Even with the gut-wrenching loss Sunday night, you could feel the heart of a club grow stronger. It’s fitting that struggling Marcus Giles made the final out, ending what might have been another incredible five-run bottom of the ninth, and striking out looking for that matter, but that’s OK. He’ll live, and so will the Pads.
Sure, you can complain about the offense. Knock yourself out. You play the cards you’re dealt, and that’s what the team did. The result was a great first half. And while the “anything can happen in baseball” expression applies to most things related to the sport, it doesn’t apply to the rest of the 2007 season. There are three things which can possibly occur, and only three things.
Two likely scenarios have the Padres winning the division, in a close race over Los Angeles, or the Dodgers and Padres flip-flopping spots, with the loser in either case taking the Wild Card. The other possibility, probably a stretch, has San Diego being edged out of the playoffs by a second-place team from NL Central or NL East.
That’s it. Nothing else can happen.

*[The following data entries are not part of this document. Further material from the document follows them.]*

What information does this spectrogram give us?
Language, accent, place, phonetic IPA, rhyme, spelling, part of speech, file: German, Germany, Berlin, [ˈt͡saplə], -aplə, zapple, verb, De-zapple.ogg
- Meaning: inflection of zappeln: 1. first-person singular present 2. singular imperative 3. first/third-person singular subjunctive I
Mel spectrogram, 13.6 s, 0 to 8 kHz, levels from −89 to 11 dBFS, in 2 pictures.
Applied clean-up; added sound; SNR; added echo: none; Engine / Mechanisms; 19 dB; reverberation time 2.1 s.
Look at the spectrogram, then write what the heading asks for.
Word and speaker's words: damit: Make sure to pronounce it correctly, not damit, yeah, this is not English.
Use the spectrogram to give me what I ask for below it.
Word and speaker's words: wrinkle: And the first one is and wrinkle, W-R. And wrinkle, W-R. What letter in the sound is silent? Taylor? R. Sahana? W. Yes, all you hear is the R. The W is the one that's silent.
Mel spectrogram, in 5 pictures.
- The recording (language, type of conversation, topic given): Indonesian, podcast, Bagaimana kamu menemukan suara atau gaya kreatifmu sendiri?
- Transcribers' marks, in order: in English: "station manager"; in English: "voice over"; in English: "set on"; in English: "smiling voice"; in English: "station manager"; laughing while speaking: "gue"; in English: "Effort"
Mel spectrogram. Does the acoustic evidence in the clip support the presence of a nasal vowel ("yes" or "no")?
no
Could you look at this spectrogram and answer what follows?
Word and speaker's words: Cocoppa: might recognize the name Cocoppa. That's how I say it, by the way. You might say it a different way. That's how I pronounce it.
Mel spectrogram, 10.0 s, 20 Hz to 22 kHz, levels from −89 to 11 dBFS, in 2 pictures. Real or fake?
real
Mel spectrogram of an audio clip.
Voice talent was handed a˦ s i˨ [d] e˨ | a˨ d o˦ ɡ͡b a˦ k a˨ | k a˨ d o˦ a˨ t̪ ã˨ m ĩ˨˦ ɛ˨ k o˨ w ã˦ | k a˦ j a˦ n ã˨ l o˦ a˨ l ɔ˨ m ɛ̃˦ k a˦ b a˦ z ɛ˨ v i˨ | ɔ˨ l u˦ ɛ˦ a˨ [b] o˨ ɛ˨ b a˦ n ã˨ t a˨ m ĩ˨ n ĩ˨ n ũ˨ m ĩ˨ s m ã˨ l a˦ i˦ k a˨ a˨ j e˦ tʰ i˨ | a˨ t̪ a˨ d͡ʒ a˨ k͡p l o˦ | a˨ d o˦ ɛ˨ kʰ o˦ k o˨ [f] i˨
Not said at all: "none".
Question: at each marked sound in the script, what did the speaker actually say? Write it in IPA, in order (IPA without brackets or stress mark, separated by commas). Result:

The Colorado Rockies cannot win anything, nor can the Arizona Diamondbacks. The San Francisco Giants aren’t even in the conversation.
There is zero chance of the Padres truly beating themselves out of a postseason birth. No way. They’re too good a club.
The team might want to consider its pension for ejections and suspensions though. Wouldn’t be a complete waste of time to discuss the wisdom of veteran starting pitchers losing their cool with umpires and opposing batters, especially in the early innings. Just a little constructive criticism; take it for what it’s worth.
But all in all, a successful first half. Bud Black has a half-season of experience under his belt, and a shot at Manager of the Year. Kevin Towers showed patience where it mattered most – at third base – and the club is better for it. Three pitchers on their way to San Francisco, 500 saves for Trevor Hoffman, and the best club earned run average in baseball.
A welcome addition in Michael Barrett. And we’ll just see about Milton Bradley.
For an All-Star Break breakdown of the team as a whole, please return for my next blog.
— HOWARD COLE